Troy Davis should not have been executed. Disregarding completely any question of innocence, Davis’s death sentence was wrong for one simple reason: Nations shouldn’t kill people.
The fact that there was any question of guilt reinforces the fact that it was a terrible decision to execute Davis. This sentiment was shared by many international entities, who condemned the United States’ failure to stay the execution. Amnesty International was one of these voices: “The U.S. justice system was shaken to its core as Georgia executed a person who may well be innocent. Killing a man under this enormous cloud of doubt is horrific and amounts to a catastrophic failure of the justice system,” Amnesty said. Many leaders worldwide shared similar sentiments, and a recent CNN article written by Peter Wilkinson contained many of these reactions. Wilkinson’s article claimed that the world was “shocked” by the United States’ execution of Davis.
The international perspective on capital punishment places the United States’ current position among many nations known for their human rights abuses. Many nations considered “peer” nations to the United States (England, Germany, France, Finland, Netherlands, etc.) have abolished the death penalty long ago, while those that still utilize capital punishment (China, Iran, Iraq, North Korea, Egypt, Saudi Arabia, etc.), are known for their suppression of personal liberties, and harsh restrictions on what Americans would deem basic human rights.
Looking at these facts , there appears to be a growing international consensus against capital punishment. Each year more and more nations do away with the death penalty. The Supreme Court of the United States, however, continues to leave this issue to the states, allowing them to make their own decisions regarding the morality and legality of capital punishment. Currently 35/50 states allow the death penalty.

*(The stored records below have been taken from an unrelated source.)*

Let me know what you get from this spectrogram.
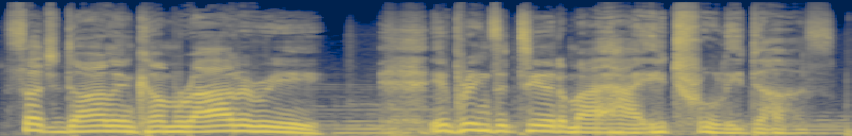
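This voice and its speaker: An actor playing a suave, teasing immortal trickster god in a video game, with flowery, arch courtesy. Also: male voice, on the high side, unhurried, a little mellow, soft background music. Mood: theatrical, mischievous.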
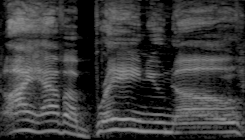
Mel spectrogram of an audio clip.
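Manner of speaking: slow, indignant retold yell; retold shout. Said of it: "I just shouted it".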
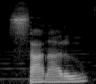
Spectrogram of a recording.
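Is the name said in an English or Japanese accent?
Japanese. The name is said with a Japanese accent.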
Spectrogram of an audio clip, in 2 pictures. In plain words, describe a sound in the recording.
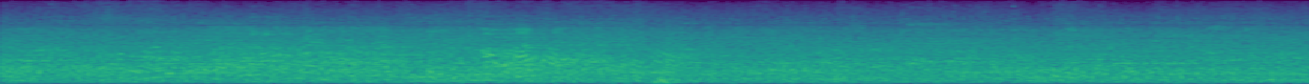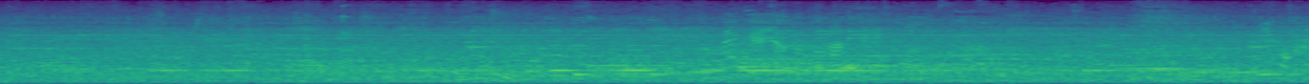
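A bowed two-string fiddle plays a melody.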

The inaction of the Supreme Court is as good as an acquiescence to capital punishment, and as Wilkinson’s article maintains, this disappoints the international community. Why wont the United States do what many nations have already done and put an end to this barbaric act? What is the benefit of the death penalty? There is the common misconception that it saves money, but that theory often fails to take into consideration the 10+ years of appeals necessary to sustain a capital punishment conviction. So what is the benefit of the death penalty, or is it merely a societal acceptance of Hammurabi’s eye for an eye “justice”?